CAIRO (AP) — Egypt slammed the U.N. chief on Wednesday, accusing him of meddling in its affairs after Ban Ki-moon called for a fair trial for two prominent rights activists accused of illegally receiving foreign funds for their non-government organizations.
The rebuke was the latest sign of Egypt's growing impatience with international criticism of its human rights record.
The development came as U.S. Secretary of State John Kerry made a brief visit to Cairo, meeting President Abdel-Fattah el-Sissi for talks that appeared partially designed to bury a recent public spat between the two longtime allies over Egypt's human rights record.
In admonishing the U.N. chief, Egyptian Foreign Ministry spokesman Ahmed Abu Zeid said that comments made by Ban were "attempts to intimidate the Egyptian judiciary and influence its work."
A spokesman for Ban said in a statement late Tuesday that he was "following closely" the government's legal case against NGOs over the foreign funds issue and that the two activists — Gamal Eid and Hossam Bahgat — should "benefit from all due process and fair trial standards."
Eid and Bahgat appeared Wednesday before a criminal court in Cairo that was to decide whether to freeze their assets. The court ruled to postpone the case until May 23.
Eid is the founder and director of the Arabic Network for Human Rights Information. Bahgat, founder of the Egyptian Initiative for Personal Rights, is now among Egypt's most prominent investigative journalists.
El-Sissi's government has placed restrictions on civil rights groups at a time when criticism is growing of Egypt's human rights record, particularly police abuse and what activists say their culture of torture and denial of basic rights to detainees.
El-Sissi, who has overseen a harsh crackdown against Islamists since 2013, ordered his interior minister Wednesday to swiftly bring to justice policemen behind "irresponsible" acts. However, similar past orders by el-Sissi have produced little tangible change to a police force activists say is operating with impunity.
The case of an Italian doctoral student abducted, tortured and killed in Cairo this year has fueled the criticism and poisoned Cairo's close ties with Rome. Italy has withdrawn its ambassador from Egypt in protest against what it says is the lack of full cooperation by Egyptian investigators in the case of the student, Giulio Regeni. El-Sissi has denied any involvement in the case by Egypt's security forces.
The case against Eid and Bahgat is part of a wider legal drive by authorities against NGOs over the issue of foreign funding. The legal proceedings began in 2011, became dormant for a few years, but were recently revived.

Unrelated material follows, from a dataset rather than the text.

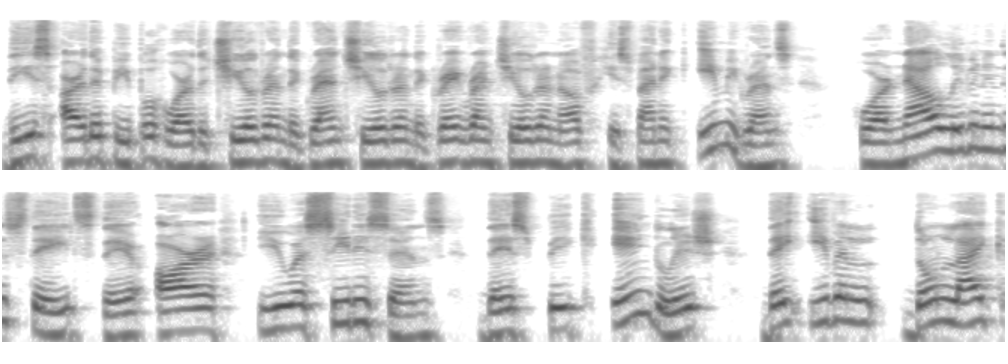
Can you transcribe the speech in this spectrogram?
these are the people who are the children, the grandchildren, the great grandchildren of Hispanic immigrants who are now living in the States. They are US citizens. They speak English. They even don't like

This week, authorities began separate legal proceedings to freeze the assets of four other rights activists in what appears to be an escalation in the face of the growing criticism abroad.
Speaking to reporters in Cairo, Kerry said he had a "very serious and very constructive" discussion with el-Sissi and Foreign Minister Sameh Shukri.

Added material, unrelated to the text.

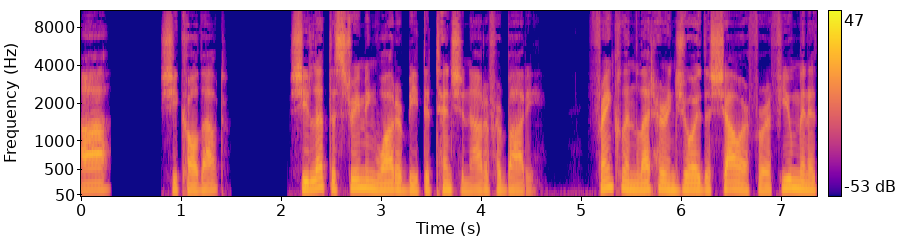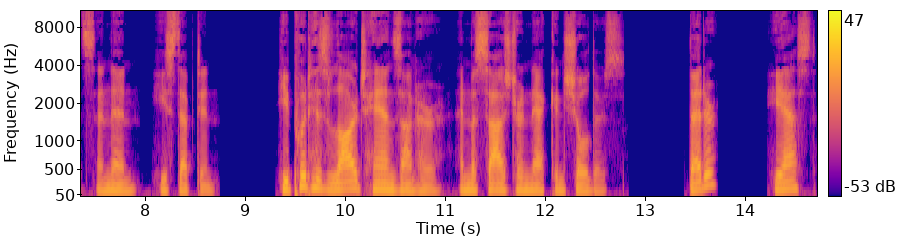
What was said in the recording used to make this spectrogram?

Washington, he said, viewed Egypt as "critical" to regional peace and security and wanted to help it succeed in its efforts to overcome the "difficult challenges" it faces economically as well as in its fight against a resilient insurgency in the Sinai Peninsula led by militants from the local affiliate of the extremist Islamic State group.
"We also (held) talks about ways in which we can hopefully resolve some of the differences and questions that have arisen about the internal politics and choices for the people of Egypt," Kerry said, alluding to the recent spat over human rights.

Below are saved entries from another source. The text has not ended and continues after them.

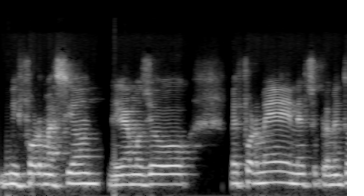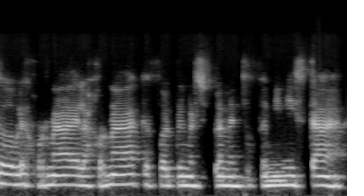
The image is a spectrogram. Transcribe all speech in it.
mi formación. Digamos, yo me formé en el suplemento doble jornada de la jornada, que fue el primer suplemento feminista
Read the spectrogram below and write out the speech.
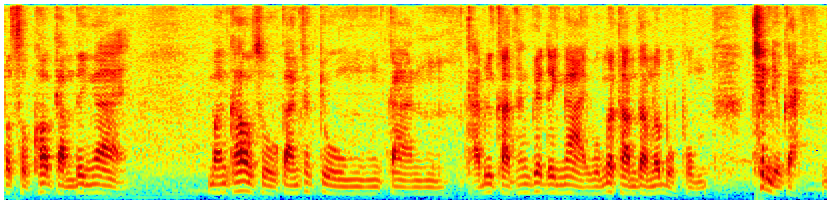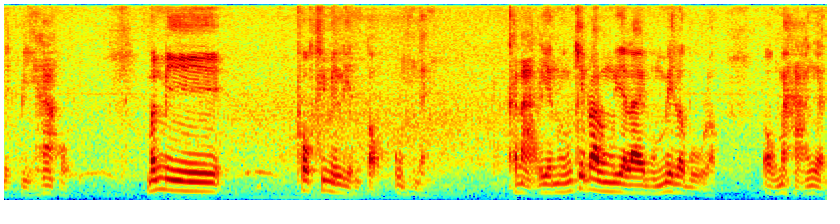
ประสบข้อกรรมได้ง่าย มันเข้าสู่การชักจูงการขายบริการทางเพศได้ง่าย ผมก็ทำตามระบบผม เช่นเดียวกันในปีห้าหกมันมีพวกที่ไม่เรียนต่อกลุ่มหนึ่งขณะเรียนผมคิดว่าโรงเรียนอะไรผมไม่ระบุหรอกออกมาหาเงิน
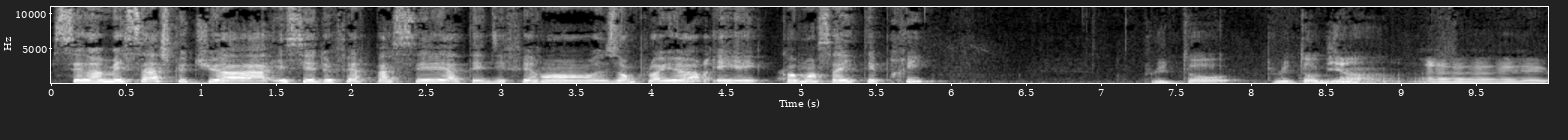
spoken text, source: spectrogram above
c'est un message que tu as essayé de faire passer à tes différents employeurs et comment ça a été pris? Plutôt, plutôt bien. Euh,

Kerry last month said Egypt's revival of the case against rights groups came amid "a wider backdrop of arrests and intimidation of political opposition, journalists, civil society activists and cultural figures." That drew a sharp response from Shukry, who said Egypt rejected "tutelage" over human rights from other countries.
Egypt's human rights record also figured prominently during a visit here this week by French President Francois Hollande, whose country is a key foreign backer of el-Sissi's government with multi-billion dollar investments and arms sales.
"Here, we are safeguarding 90 million people who must live," el-Sissi said in reply to a reporter's question during a joint news conference with Hollande.
Then, in a stern warning, he added: "You have no idea what will happen to the region and to Europe if this nation collapses. We do not ignore human rights, but you must know that there are evil powers that work toward giving a negative impression about what is going on in Egypt."
Associated Press writer Matthew Lee contributed to this report from Washington.